On the flip side, as institutional owners consolidate their service providers for the sake of logistical ease, they are likely to turn to service providers that are able to provide a wide range of services, he said.
Mui added that CBRE’s reinforcement of its platform with its recent acquisitions, including Norland Management Services Ltd., Whitestone Research Corp., and Global Workplace Solutions, should enable the firm to develop its relationships and cross-selling opportunities over time.
Mui’s diluted EPS for 2016 is $1.91 per share, and 34 cents per share for 2017. The significant drop in 2017 comes from trying to include some cyclicality, Mui said.
“As 2016 wraps up and management provides guidance, that will be revised to something closer to what management says,” Mui said.
He expects CBRE to report revenue of $13.09 billion for 2016, and to drop to $12.86 billion in 2017.
Mui decreased his fair value estimate for CBRE stock to $37 from $40 per share given the outlook of short-term performance and investment activity. Morningstar defines fair value estimate as the analyst’s estimate of what the stock is worth.
While the consolidation does favor larger players, it also means that the business is experiencing fee pressures.
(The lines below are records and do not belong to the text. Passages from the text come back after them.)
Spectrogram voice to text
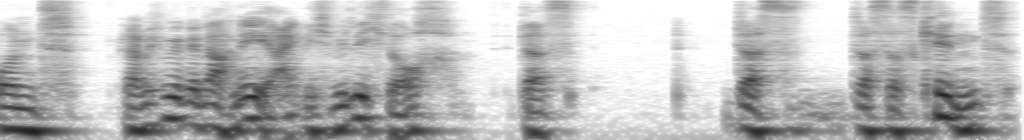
Und da habe ich mir gedacht, nee, eigentlich will ich doch, dass, dass, dass das Kind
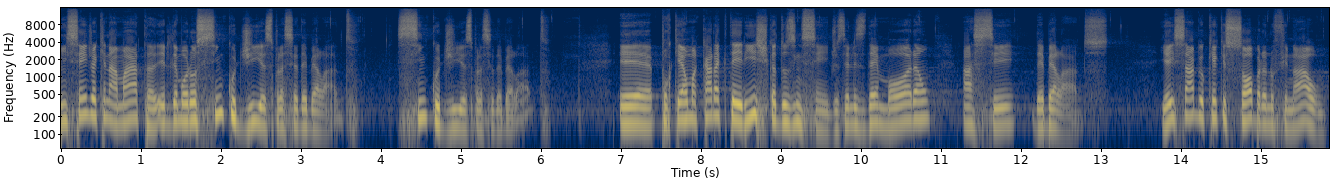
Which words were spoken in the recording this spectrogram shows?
o incêndio aqui na mata, ele demorou cinco dias para ser debelado. Cinco dias para ser debelado. É, porque é uma característica dos incêndios, eles demoram a ser debelados. E aí sabe o que, que sobra no final?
“As commercial real estate continues to be institutionalized, we find that the fees assigned to property sales are being reduced as clients grow larger and carry more weight in spreading around business among a few key firms,” said J.P. Morgan analyst Anthony Paolone in a report on Nov. 28.
That, and the ramped-up investment in systems and technology is exerting pressure that will last for the foreseeable future, Paolone said. His price target for CBRE is $36, up from $35 previously.
Sulentic said CBRE has added a range of consultative and data capability to its advisory and transaction services for occupiers, a service which is also offered to Global Workplace Solutions clients.
“We’re seeing very good results, and we’re counting on those results to be a big part of the future of that business,” Sulentic said.
Dobell of William Blair said he believes CBRE is still in the “early innings” of being able to secure material contract wins as current/future clients — particularly legacy clients of Global Workplace Solutions — move from one-off transactions to multi-service and multi-geographic market contracts, in a report dated Dec. 5.
Dobell’s 52-week price target is between $23 and $38.